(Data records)
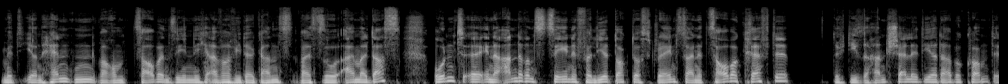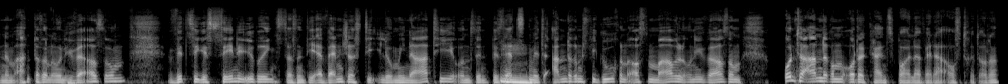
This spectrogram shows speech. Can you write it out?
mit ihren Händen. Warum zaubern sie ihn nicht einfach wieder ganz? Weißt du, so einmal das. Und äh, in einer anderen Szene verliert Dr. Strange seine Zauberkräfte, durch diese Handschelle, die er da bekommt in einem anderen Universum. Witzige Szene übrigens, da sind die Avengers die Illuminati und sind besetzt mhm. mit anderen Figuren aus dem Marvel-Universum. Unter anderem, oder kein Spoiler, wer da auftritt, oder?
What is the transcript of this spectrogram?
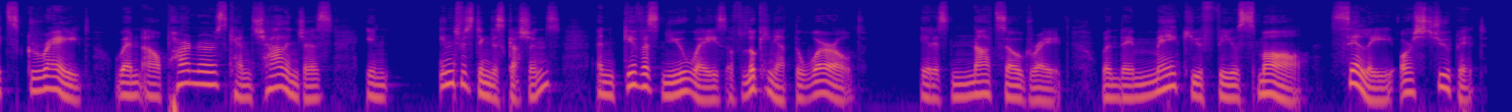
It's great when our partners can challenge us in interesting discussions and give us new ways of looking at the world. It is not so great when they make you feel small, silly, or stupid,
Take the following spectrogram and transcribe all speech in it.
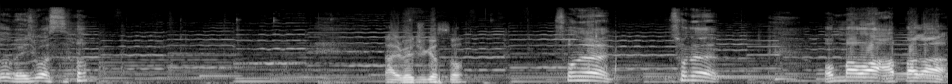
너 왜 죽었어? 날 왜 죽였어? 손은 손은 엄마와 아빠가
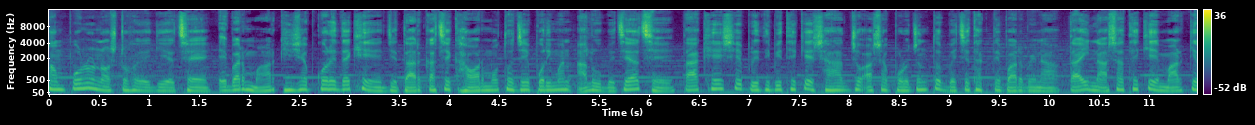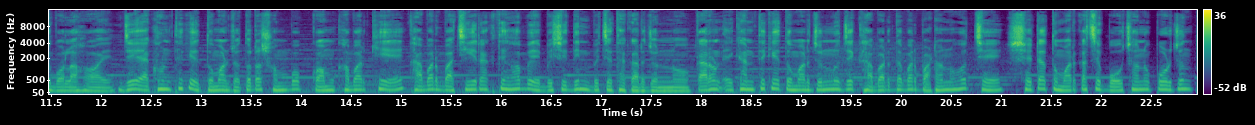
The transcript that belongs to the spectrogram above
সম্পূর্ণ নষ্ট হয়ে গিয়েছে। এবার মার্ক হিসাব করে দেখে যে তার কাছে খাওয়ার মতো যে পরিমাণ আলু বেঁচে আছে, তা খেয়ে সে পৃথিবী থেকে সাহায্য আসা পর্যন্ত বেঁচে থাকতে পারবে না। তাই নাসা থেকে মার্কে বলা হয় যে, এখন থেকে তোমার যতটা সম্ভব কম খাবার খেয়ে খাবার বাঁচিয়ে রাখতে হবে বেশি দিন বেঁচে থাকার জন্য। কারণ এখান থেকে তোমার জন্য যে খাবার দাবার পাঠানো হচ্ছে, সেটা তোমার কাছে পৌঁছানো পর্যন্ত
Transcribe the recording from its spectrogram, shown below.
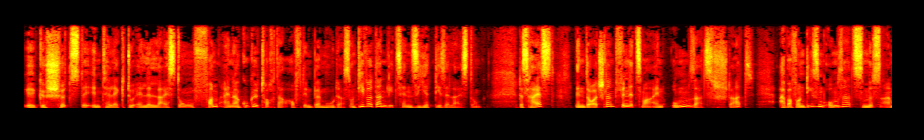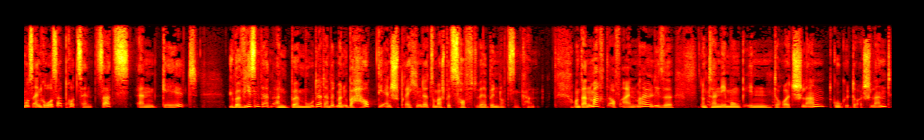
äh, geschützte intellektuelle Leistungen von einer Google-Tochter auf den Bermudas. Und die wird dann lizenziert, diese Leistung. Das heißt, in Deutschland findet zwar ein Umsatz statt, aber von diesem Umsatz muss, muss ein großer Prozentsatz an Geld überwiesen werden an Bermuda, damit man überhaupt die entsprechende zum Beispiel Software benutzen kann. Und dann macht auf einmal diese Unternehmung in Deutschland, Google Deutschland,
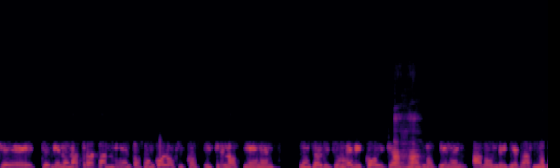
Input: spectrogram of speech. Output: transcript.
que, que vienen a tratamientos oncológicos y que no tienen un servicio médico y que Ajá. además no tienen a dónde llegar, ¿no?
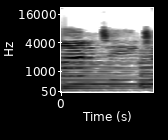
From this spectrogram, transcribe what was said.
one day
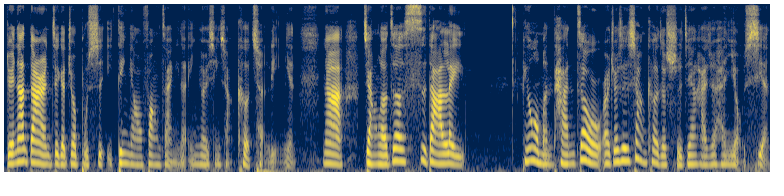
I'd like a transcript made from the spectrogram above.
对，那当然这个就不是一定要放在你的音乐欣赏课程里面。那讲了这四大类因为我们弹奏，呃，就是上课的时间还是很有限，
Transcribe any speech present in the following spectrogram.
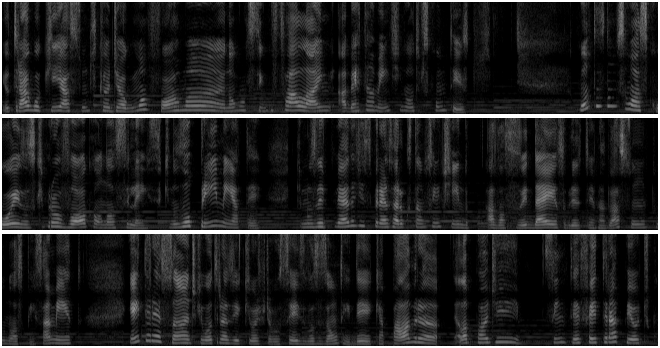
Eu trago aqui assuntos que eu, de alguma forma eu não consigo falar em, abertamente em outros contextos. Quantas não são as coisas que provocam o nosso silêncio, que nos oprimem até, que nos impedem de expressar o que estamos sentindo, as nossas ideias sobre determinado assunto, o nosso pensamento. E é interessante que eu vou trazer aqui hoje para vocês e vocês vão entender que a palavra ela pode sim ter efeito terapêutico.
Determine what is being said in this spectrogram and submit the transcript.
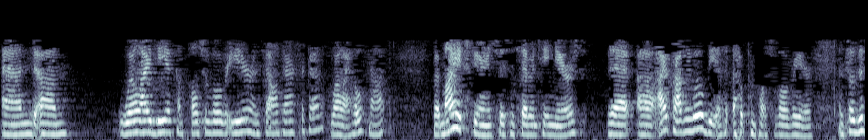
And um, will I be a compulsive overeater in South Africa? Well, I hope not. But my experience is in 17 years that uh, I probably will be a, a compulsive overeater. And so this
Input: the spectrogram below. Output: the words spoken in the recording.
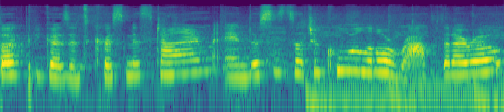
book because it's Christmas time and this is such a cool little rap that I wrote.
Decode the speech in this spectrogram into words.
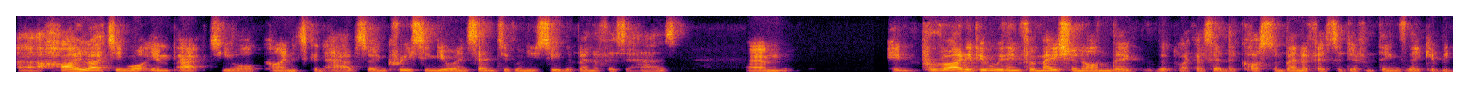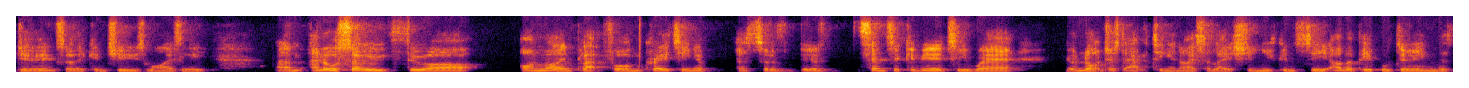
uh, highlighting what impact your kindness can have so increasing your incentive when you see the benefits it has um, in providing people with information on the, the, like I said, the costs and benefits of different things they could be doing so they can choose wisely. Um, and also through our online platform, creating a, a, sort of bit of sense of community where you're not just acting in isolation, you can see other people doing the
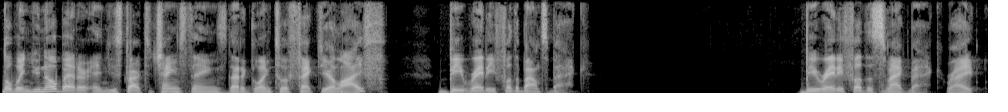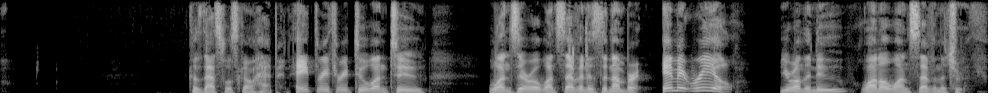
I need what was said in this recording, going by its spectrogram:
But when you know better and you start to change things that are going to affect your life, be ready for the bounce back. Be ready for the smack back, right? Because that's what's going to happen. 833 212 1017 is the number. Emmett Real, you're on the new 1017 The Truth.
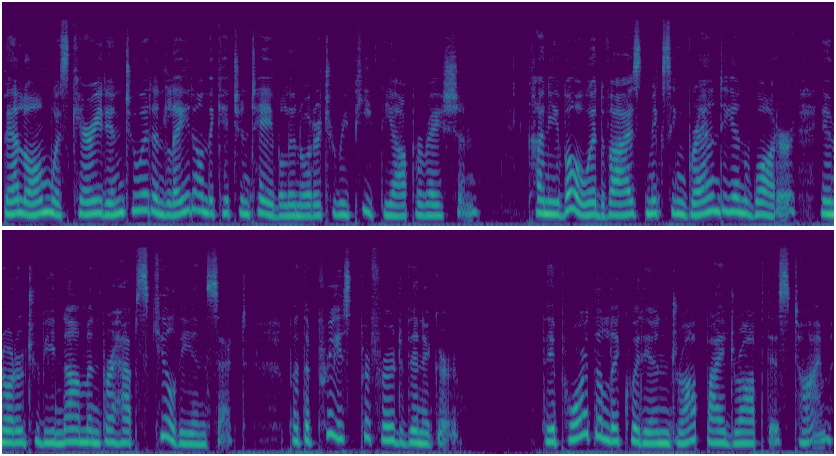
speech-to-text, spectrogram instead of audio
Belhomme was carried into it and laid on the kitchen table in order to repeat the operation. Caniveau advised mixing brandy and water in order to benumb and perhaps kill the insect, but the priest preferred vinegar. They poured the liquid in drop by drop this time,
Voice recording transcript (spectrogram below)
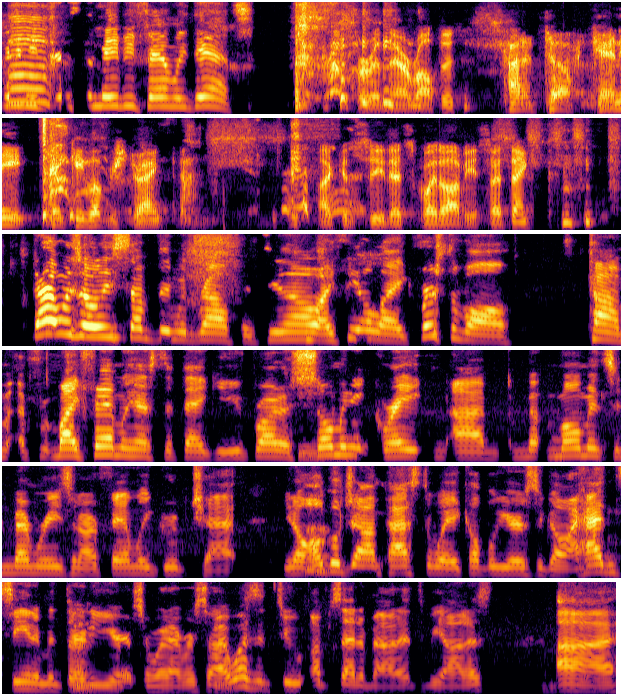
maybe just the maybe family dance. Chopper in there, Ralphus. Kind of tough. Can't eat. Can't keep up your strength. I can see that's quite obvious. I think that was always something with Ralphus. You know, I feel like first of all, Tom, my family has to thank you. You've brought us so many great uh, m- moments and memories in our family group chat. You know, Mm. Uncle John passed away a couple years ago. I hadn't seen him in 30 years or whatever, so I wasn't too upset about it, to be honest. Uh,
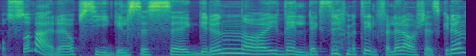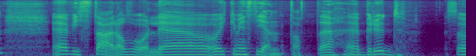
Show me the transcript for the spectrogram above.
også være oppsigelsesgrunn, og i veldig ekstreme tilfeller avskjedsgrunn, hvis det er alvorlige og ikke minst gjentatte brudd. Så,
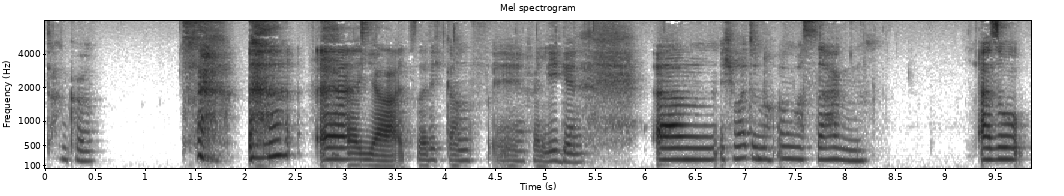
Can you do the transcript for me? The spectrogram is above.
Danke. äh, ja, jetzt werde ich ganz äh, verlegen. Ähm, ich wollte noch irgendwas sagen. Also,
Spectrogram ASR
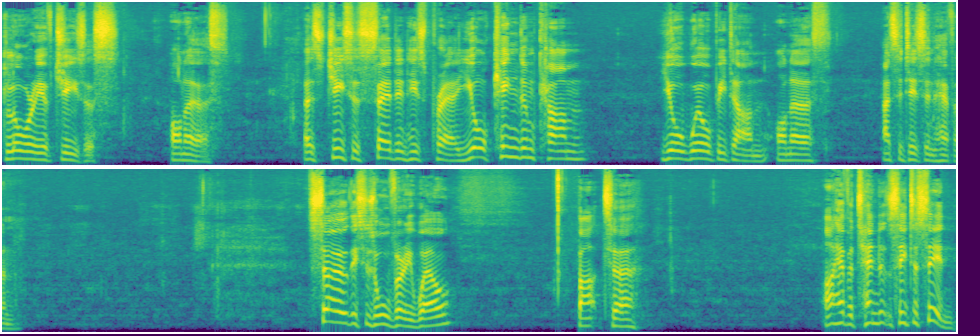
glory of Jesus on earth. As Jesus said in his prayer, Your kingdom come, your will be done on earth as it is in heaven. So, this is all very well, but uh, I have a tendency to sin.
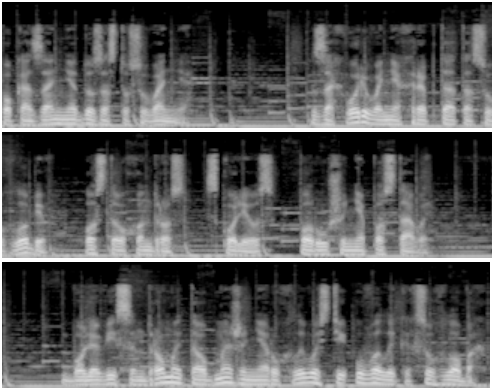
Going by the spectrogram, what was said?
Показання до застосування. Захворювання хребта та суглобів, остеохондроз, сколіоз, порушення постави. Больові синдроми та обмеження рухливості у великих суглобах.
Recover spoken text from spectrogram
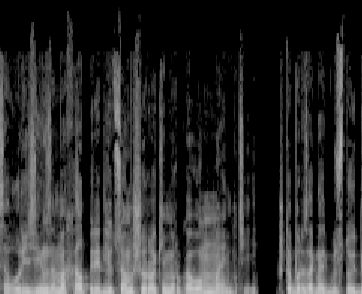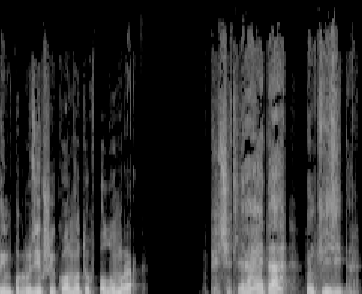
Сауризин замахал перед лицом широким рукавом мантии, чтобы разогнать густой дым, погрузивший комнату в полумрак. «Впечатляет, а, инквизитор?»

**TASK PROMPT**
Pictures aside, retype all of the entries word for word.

**ANSWER TO THE EXERCISE**
This spectrogram shows speech. Can you write it out?
mit ihren Händen. Warum zaubern sie ihn nicht einfach wieder ganz? Weißt du, so einmal das. Und äh, in einer anderen Szene verliert Dr. Strange seine Zauberkräfte, durch diese Handschelle, die er da bekommt in einem anderen Universum. Witzige Szene übrigens, da sind die Avengers die Illuminati und sind besetzt mhm. mit anderen Figuren aus dem Marvel-Universum. Unter anderem, oder kein Spoiler, wer da auftritt, oder?
What is the transcript of this spectrogram?
It's great when our partners can challenge us in interesting discussions and give us new ways of looking at the world. It is not so great when they make you feel small, silly, or stupid,
Take the following spectrogram and transcribe all speech in it.
너 왜 죽었어? 날 왜 죽였어? 손은 손은 엄마와 아빠가
The transcript that belongs to the spectrogram above
সম্পূর্ণ নষ্ট হয়ে গিয়েছে। এবার মার্ক হিসাব করে দেখে যে তার কাছে খাওয়ার মতো যে পরিমাণ আলু বেঁচে আছে, তা খেয়ে সে পৃথিবী থেকে সাহায্য আসা পর্যন্ত বেঁচে থাকতে পারবে না। তাই নাসা থেকে মার্কে বলা হয় যে, এখন থেকে তোমার যতটা সম্ভব কম খাবার খেয়ে খাবার বাঁচিয়ে রাখতে হবে বেশি দিন বেঁচে থাকার জন্য। কারণ এখান থেকে তোমার জন্য যে খাবার দাবার পাঠানো হচ্ছে, সেটা তোমার কাছে পৌঁছানো পর্যন্ত
Transcribe the recording from its spectrogram, shown below.
äh, geschützte intellektuelle Leistungen von einer Google-Tochter auf den Bermudas. Und die wird dann lizenziert, diese Leistung. Das heißt, in Deutschland findet zwar ein Umsatz statt, aber von diesem Umsatz muss, muss ein großer Prozentsatz an Geld überwiesen werden an Bermuda, damit man überhaupt die entsprechende zum Beispiel Software benutzen kann. Und dann macht auf einmal diese Unternehmung in Deutschland, Google Deutschland,
Input: spectrogram of speech. Output: transcript.
que, que vienen a tratamientos oncológicos y que no tienen un servicio médico y que Ajá. además no tienen a dónde llegar, ¿no?
From this spectrogram, transcribe what was said.
one day
I'd like a transcript made from the spectrogram above.
对，那当然这个就不是一定要放在你的音乐欣赏课程里面。那讲了这四大类因为我们弹奏，呃，就是上课的时间还是很有限，
Transcribe any speech present in the following spectrogram.
Eu trago aqui assuntos que eu, de alguma forma eu não consigo falar em, abertamente em outros contextos. Quantas não são as coisas que provocam o nosso silêncio, que nos oprimem até, que nos impedem de expressar o que estamos sentindo, as nossas ideias sobre determinado assunto, o nosso pensamento. E é interessante que eu vou trazer aqui hoje para vocês e vocês vão entender que a palavra ela pode sim ter efeito terapêutico.
Determine what is being said in this spectrogram and submit the transcript.
And um, will I be a compulsive overeater in South Africa? Well, I hope not. But my experience is in 17 years that uh, I probably will be a, a compulsive overeater. And so this
Input: the spectrogram below. Output: the words spoken in the recording.
book because it's Christmas time and this is such a cool little rap that I wrote.
Decode the speech in this spectrogram into words.
uh, highlighting what impact your kindness can have so increasing your incentive when you see the benefits it has um, in providing people with information on the, the, like I said, the costs and benefits of different things they could be doing so they can choose wisely. Um, and also through our online platform, creating a, a, sort of bit of sense of community where you're not just acting in isolation, you can see other people doing the
I need what was said in this recording, going by its spectrogram:
But when you know better and you start to change things that are going to affect your life, be ready for the bounce back. Be ready for the smack back, right? Because that's what's going to happen. 833 212 1017 is the number. Emmett Real, you're on the new 1017 The Truth.
speech-to-text, spectrogram instead of audio
Belhomme was carried into it and laid on the kitchen table in order to repeat the operation. Caniveau advised mixing brandy and water in order to benumb and perhaps kill the insect, but the priest preferred vinegar. They poured the liquid in drop by drop this time,
Voice recording transcript (spectrogram below)
maybe just the maybe family dance. Chopper in there, Ralphus. Kind of tough. Can't eat. Can't keep up your strength. I can see that's quite obvious. I think that was always something with Ralphus. You know, I feel like first of all, Tom, my family has to thank you. You've brought us so many great uh, m- moments and memories in our family group chat. You know, Mm. Uncle John passed away a couple years ago. I hadn't seen him in 30 years or whatever, so I wasn't too upset about it, to be honest. Uh,
Show me the transcript for the spectrogram above.
også være oppsigelsesgrunn, og i veldig ekstreme tilfeller avskjedsgrunn, hvis det er alvorlige og ikke minst gjentatte brudd. Så,
Can you do the transcript for me? The spectrogram is above.
Danke. äh, ja, jetzt werde ich ganz äh, verlegen. Ähm, ich wollte noch irgendwas sagen. Also,
Spectrogram ASR
glory of Jesus on earth. As Jesus said in his prayer, Your kingdom come, your will be done on earth as it is in heaven. So, this is all very well, but uh, I have a tendency to sin.
Going by the spectrogram, what was said?
Показання до застосування. Захворювання хребта та суглобів, остеохондроз, сколіоз, порушення постави. Больові синдроми та обмеження рухливості у великих суглобах.
Recover spoken text from spectrogram
Сауризин замахал перед лицом широким рукавом мантии, чтобы разогнать густой дым, погрузивший комнату в полумрак. «Впечатляет, а, инквизитор?»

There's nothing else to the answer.